          I would also agree that your plan already has 4 1/2" of mass, without your hearth bricks; that is a HUGE heatsink. Even with good insulation (which you currently don't have), you are looking at a tremendous amount of wood consumption, long heat ups, and a tough time getting to and sustaining pizza temps. That first layer of firebricks is totally unnecessary - replace it with insulation.
          Good luck, keep us posted.



          • #6
            Re: Three Questions

            RT, thanks for the advice. I will revisit the stand and remove the bricks.


            • #7
              Re: Three Questions

              Yes, a 42 inch oven will overhang a 48 inch base before you do any insulation or exterior structure. Read the plans again, and follow the insulation instructions exactly. Skimping on insulation either below or around your oven will result in an oven that won't cook well and will waste fuel in the process.
              My geodesic oven project: part 1, part 2

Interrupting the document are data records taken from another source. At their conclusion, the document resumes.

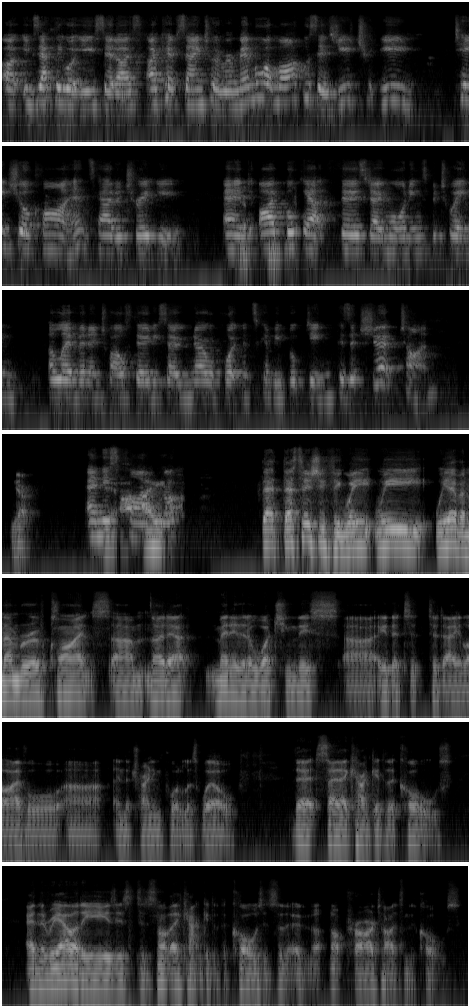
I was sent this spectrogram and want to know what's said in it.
Uh, exactly what you said. I, I kept saying to her, remember what Michael says. You tr- you teach your clients how to treat you, and I book out Thursday mornings between eleven and twelve thirty, so no appointments can be booked in because it's shirt time. Yeah. And this Yeah, client, I- rock, That that's an interesting thing. We we we have a number of clients, um, no doubt many that are watching this uh, either t- today live or uh, in the training portal as well, that say they can't get to the calls. And the reality is, is it's not they can't get to the calls; it's that they're not, not prioritizing the calls.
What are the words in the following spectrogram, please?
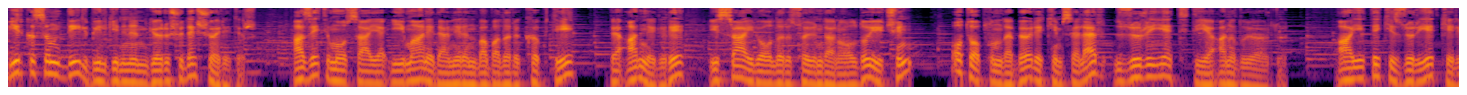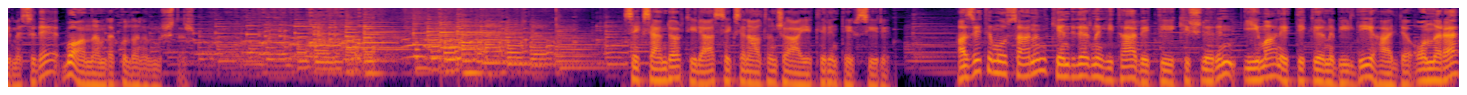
Bir kısım dil bilgininin görüşü de şöyledir. Hz. Musa'ya iman edenlerin babaları Kıpti ve anneleri İsrailoğulları soyundan olduğu için o toplumda böyle kimseler zürriyet diye anılıyordu. Ayetteki zürriyet kelimesi de bu anlamda kullanılmıştır. 84 ila 86. ayetlerin tefsiri Hz. Musa'nın kendilerine hitap ettiği kişilerin iman ettiklerini bildiği halde onlara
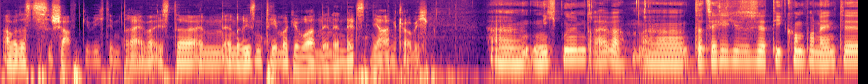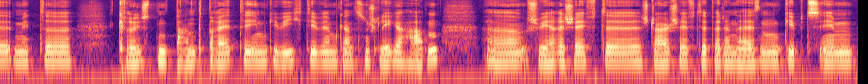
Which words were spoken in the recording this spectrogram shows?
Aber das Schaftgewicht im Treiber ist da ein, ein Riesenthema geworden in den letzten Jahren, glaube ich ich. Äh, nicht nur im Treiber. Äh, tatsächlich ist es ja die Komponente mit der größten Bandbreite im Gewicht, die wir im ganzen Schläger haben. Äh, schwere Schäfte, Stahlschäfte bei den Eisen gibt es im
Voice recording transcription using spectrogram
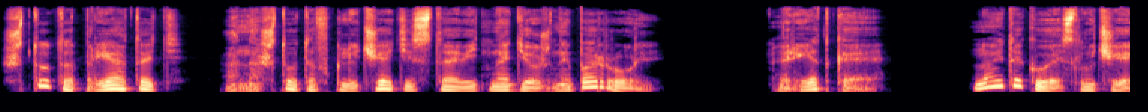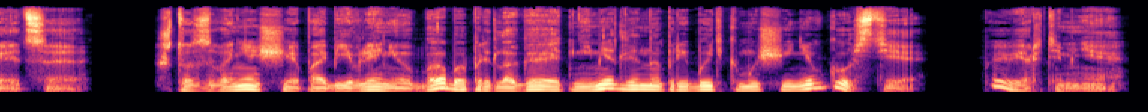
Что-то прятать, а на что-то включать и ставить надежный пароль. Редко, но и такое случается, что звонящая по объявлению баба предлагает немедленно прибыть к мужчине в гости. Поверьте мне,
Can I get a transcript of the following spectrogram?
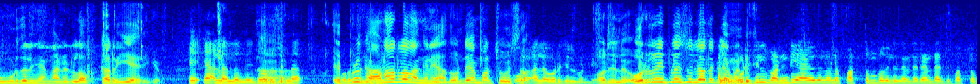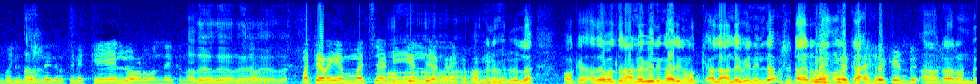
കൂടുതലും ഞാൻ കണ്ടിട്ടുള്ള ഒക്കെ റിയ ആയിരിക്കും. അല്ല അല്ല അല്ല ഇത് ഒറിജിനൽ എപ്പോഴും കാണാറുള്ളത് അങ്ങനെയാ. അതുകൊണ്ട് ഞാൻ ചോദിച്ചത്. അല്ല ഒറിജിനൽ വണ്ടി. ഒറിജിനൽ ഒരു റീപ്ലേസും ഇല്ലാത്ത ഒറിജിനൽ വണ്ടി ആയതുകൊണ്ടാണ് പത്തൊമ്പതിൽ ഇത് രണ്ടായിരത്തി പത്തൊമ്പതിൽ ഇത് വന്നേക്കുന്നത്. പിന്നെ കെ എല്ലോ ആണ് വന്നേക്കുന്നത്. അതെ അതെ അതെ അതെ അതെ. മറ്റേ എം എച്ച് ഡി എൽ അങ്ങനെയൊക്കെ പറഞ്ഞു അങ്ങനെ വരും അല്ലേ? ഓക്കെ അതേപോലെ തന്നെ അലവിലും കാര്യങ്ങളൊക്കെ അല്ല അലവിലില്ല പക്ഷെ ടയർ ടയറൊക്കെ ഉണ്ട്. ടയർ ഉണ്ട്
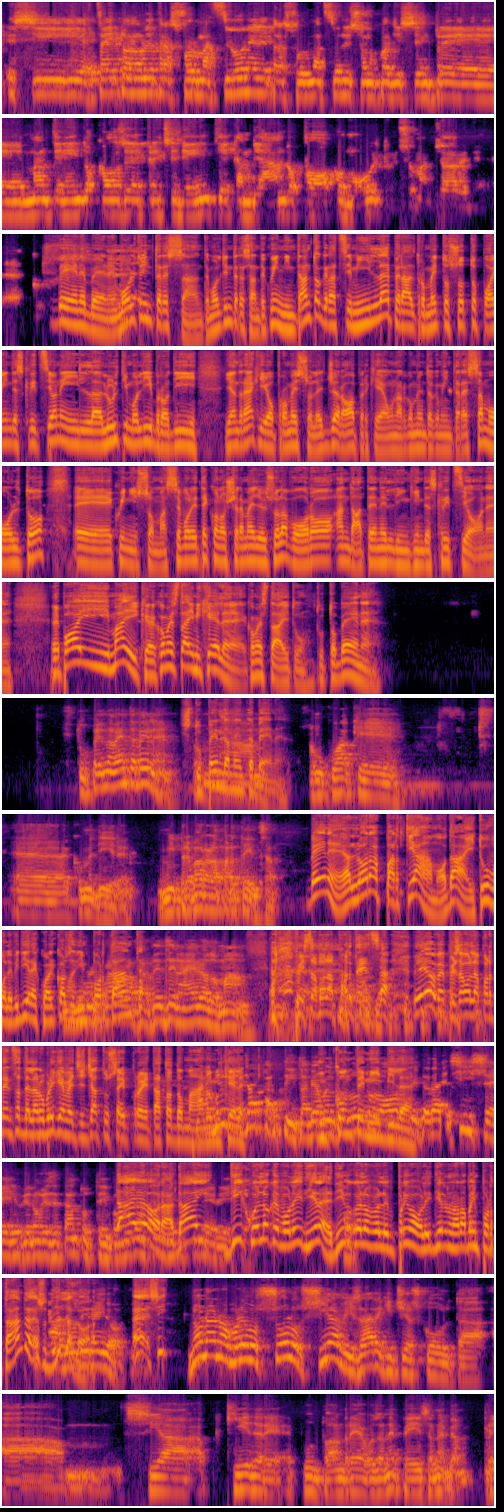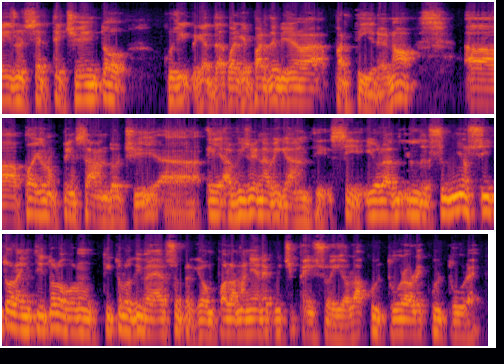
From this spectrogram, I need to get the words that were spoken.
si effettuano le trasformazioni e le trasformazioni sono quasi sempre mantenendo cose precedenti e cambiando poco, molto, insomma, vedere. Ecco. Bene, bene, molto interessante, molto interessante. Quindi intanto grazie mille, peraltro metto sotto poi in descrizione il, l'ultimo libro di, di, Andrea che io ho promesso leggerò perché è un argomento che mi interessa molto e quindi insomma se volete conoscere meglio il suo lavoro andate nel link in descrizione. E poi Mike, come stai Michele? Come stai tu? Tutto bene? Stupendamente bene. Stupendamente sono, bene. Sono qua che, eh, come dire, mi preparo alla partenza. Bene, allora partiamo. Dai, tu volevi dire qualcosa di importante? La partenza in aereo domani. pensavo alla partenza. eh, vabbè, pensavo alla partenza della rubrica, invece già tu sei proiettato a domani, Ma Michele. È già partita, abbiamo incontenibile. Dai, sì, serio, che non è tanto tempo. Dai, ora, dai, di quello che volevi dire. Di quello che prima volevi dire una roba importante, adesso ah, dillo allora. io. Eh, sì. No, no, no, volevo solo sia avvisare chi ci ascolta, a, sia chiedere appunto a Andrea cosa ne pensa. Noi abbiamo preso il 700 così perché da qualche parte bisogna partire, no? Uh, poi uno pensandoci uh, e avviso ai naviganti, sì, io la, il, sul mio sito la intitolo con un titolo diverso perché è un po' la maniera in cui ci penso io, la cultura o le culture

              • #8
                Re: Three Questions

                I can only echo the comments of others, personally I cannot emphasize how cheating on insulation is false economy. Yes you get done faster, yes you save a little bit of money but it takes longer to heat up, holds heat for less time and consumes more firewood. Just not worth it. I spent the extra money, bought 3 boxes of the insulation blanket from FB ended up doing four layers of insulation on the dome and regret nothing. The stucco outside has never exceeded outside air temperature even when the inside is off the scale of my IR thermometer.


                • #9
                  Re: Three Questions

                  Thanks, DimTex. Today I will start to remove step 3. I will insulate according to Plans. I will post pictures.

                  I am glad to hear all of this feedback from people that have created Pizza Ovens in the past.